In September, 275 head of cattle will be set loose in the streets of La Verne. Again.
Let’s face it, most of L.A. isn’t old enough to have many wacky old community rituals like the Calaveras County jumping frog contest or the running of the bulls at Pamplona. So we have to rely on P.R. people to invent ours.
The Public Communicators of Los Angeles gives an annual award to the best all-around P.R. creation of the year, be it an ongoing campaign, a special event, a publication, or whatever. This year’s Best of PRo Award went to Sid Robinson of the L.A. Fairplex, who with boss Doug Lofstrom engineered the L.A. County Cattle Drive in September 1996 an event so popular with the locals that it seems to be becoming an annual tradition.
Robinson imported a cattle herd from Paso Robles, hired 25 real cowboys, put dozens of journalists and community leaders on horseback, and staged the first cattle roundup the city of La Verne has seen since … well, ever.
The cattle drive was actually a three-day event, starting with a reception, a six-mile practice run, a barbecue and chuckwagon races. It culminated on Sept. 28 when the cows were driven through a route lined by cheering crowds in the streets of La Verne, by a phalanx of cowboys, cowboy wannabes and trained cowdogs (who of course did all the real work of keeping the herd from veering off for a trip through the local 7-Eleven). It was a sort of smelly Rose Parade.
What’s the point, you may ask? The entire stunt was a promotion for the L.A. County Fair, whose Wild West Weekend took place Sept. 28-29.
“The thing about the fair is, we’re here for fun, so we can do these kind of crazy things to promote it,” said Robinson, communications manager with the Los Angeles County Fair Association.
The event cost the association about $40,000, and generated massive media coverage most every VHF TV station in the L.A. market sent cameras, Robinson said.
The cattle drive was held in La Verne, even though the Fairplex is in Pomona, because relations between Pomona and the Fairplex are something less than cordial. Neighbors complain frequently about noise from the various auto races and other cacaphonous affairs at the Fairplex.
La Verne, however, generated so much good publicity during the event that city officials are more than happy to cooperate with the staging of another one this year, which will take place on Sept. 19.
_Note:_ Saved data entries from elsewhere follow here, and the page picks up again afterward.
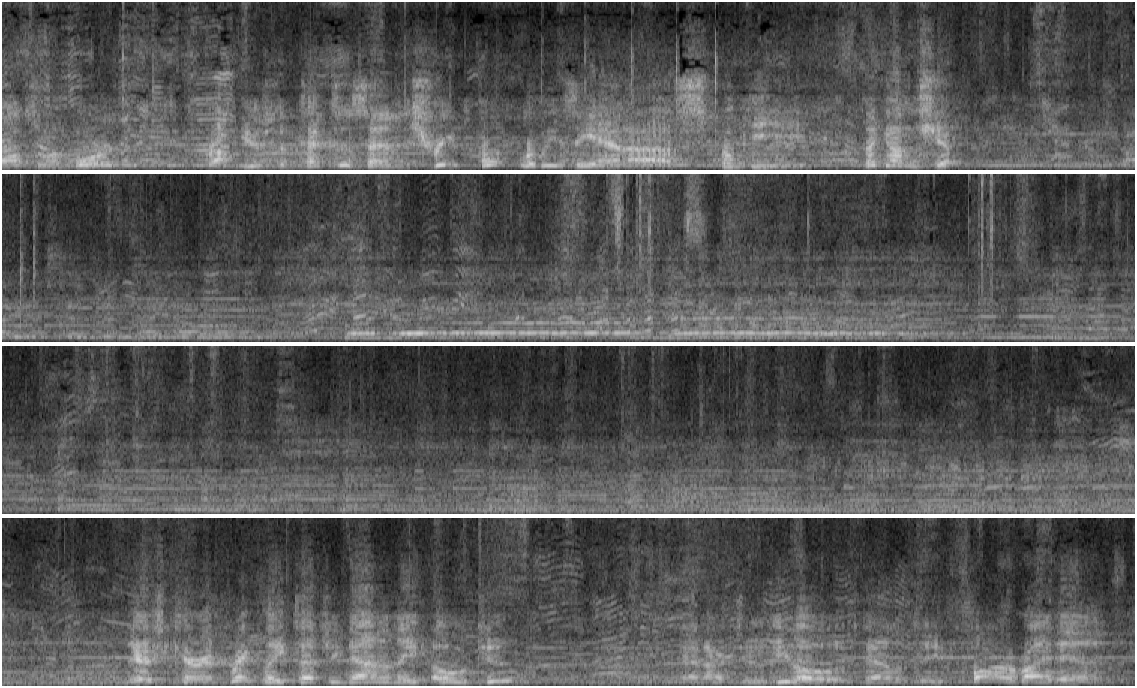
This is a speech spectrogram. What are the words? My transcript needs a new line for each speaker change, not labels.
also on board from Houston, Texas and Shreveport, Louisiana, Spooky, the gunship. There's Karen Brinkley touching down in the O2. And our two helos down at the far right end.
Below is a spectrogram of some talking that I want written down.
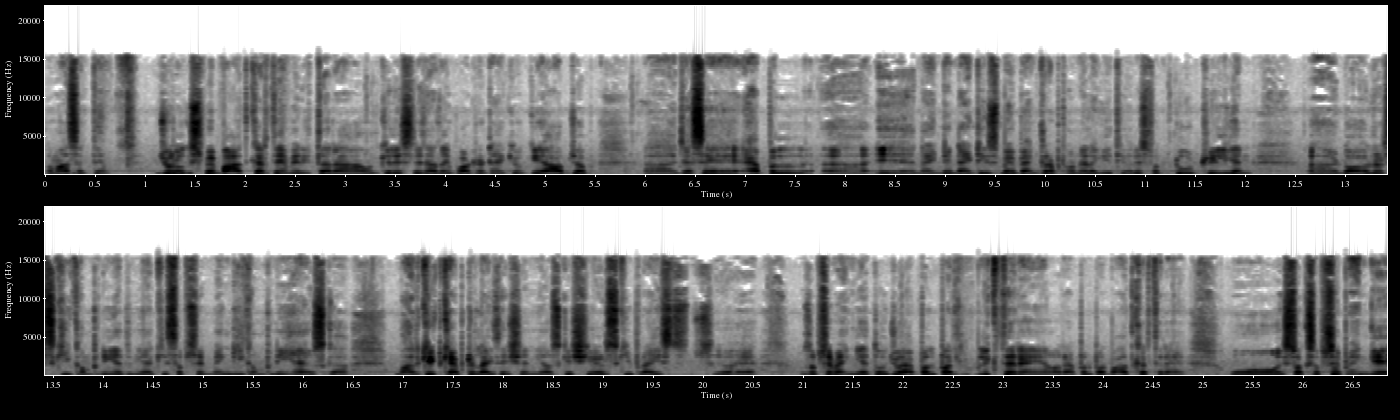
کما سکتے ہیں۔ جو لوگ اس پہ بات کرتے ہیں میری طرح، ان کے لیے اس لیے زیادہ امپورٹنٹ ہے کیونکہ آپ جب جیسے ایپل نائنٹین نائنٹیز میں بینکرپٹ ہونے لگی تھی اور اس وقت ٹو ٹریلین ڈالرز کی کمپنی ہے، دنیا کی سب سے مہنگی کمپنی ہے، اس کا مارکیٹ کیپٹلائزیشن یا اس کے شیئرز کی پرائس جو ہے وہ سب سے مہنگی ہے تو جو ایپل پر لکھتے رہے ہیں اور ایپل پر بات کرتے رہے ہیں وہ اس وقت سب سے مہنگے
“I think this is something we’ll carry on for as long as there is interest from the media,” Robinson said.
There was one thing, however, that put something of a damper on last year’s event. It wasn’t the cowdog that got kicked in the head when it strayed too close to one of its charges (the dog was stunned, but it recovered). It was the fact that the event didn’t increase attendance at the fair.
About 1.3 million people came through the gates last year, down slightly from 1995, despite all the hullaballoo from the cattle drive.
“We’re scratching our heads on that one,” Robinson said.
Headhunter Smooch Reynolds (yes, that is her real name), whose Pasadena-based Repovich Reynolds Group is one of the rare West Coast recruiting firms specializing in advertising and P.R. pros, unveiled what she sees as the 12 most sought-after characteristics for communications executives during a recent convention in Palm Springs.
Surprisingly, it isn’t necessarily experience or technical skills that hiring executives are looking for, according to Reynolds.
“If the mindset match or the cultural fit is off even the slightest, you can have 20 of the appropriate skill sets and it will be an absolute disaster,” Reynolds said.
The 12 benchmarks specify mainly personality traits that are in demand for marketing professionals. They include:
– Personal mindset with optimists more in demand than pessimists.
– A track record of making the right judgment calls in business situations.
– Integrity and credibility among peers, the media and Wall Street.
– Business knowledge.
– A high degree of self-confidence and drive.
– An entrepreneurial mindset, meaning that the candidate takes responsiblity for a job as if he or she owned the company.
Recruiters are not looking for yes-men or yes-women, Reynolds said. She’s looking for candidates who are willing to put their jobs on the line by giving direct and honest counsel.
“One of the complaints, historically, about P.R. people is that they don’t have a place at the senior board table. That’s because too often they have been people who only are willing to tell senior managers what they want to hear,” Reynolds said. “You can be a team player and still be able to give senior management honest, market- and fact-based counsel, whether they want to hear it or not.”
The emphasis on personality traits means that even younger executives have a shot at big-time positions although Reynolds points out that no one is likely to hire someone with five years of experience for a senior vice president’s job. Still, she points out that maturity levels vary, and some 30-year-olds are more qualified than people in their 40s and 50s.
To sum up most of Reynolds’ benchmarks, it seems that independent-minded, self-confident people who don’t require a lot of supervision and are able to come up with creative solutions are the ones who will eventually rule the marketing world.
“The days of the clock-punching mentality are gone,” Reynolds said.
Los Angeles Business Journal staff reporter Dan Turner covers the marketing, entertainment and media industries.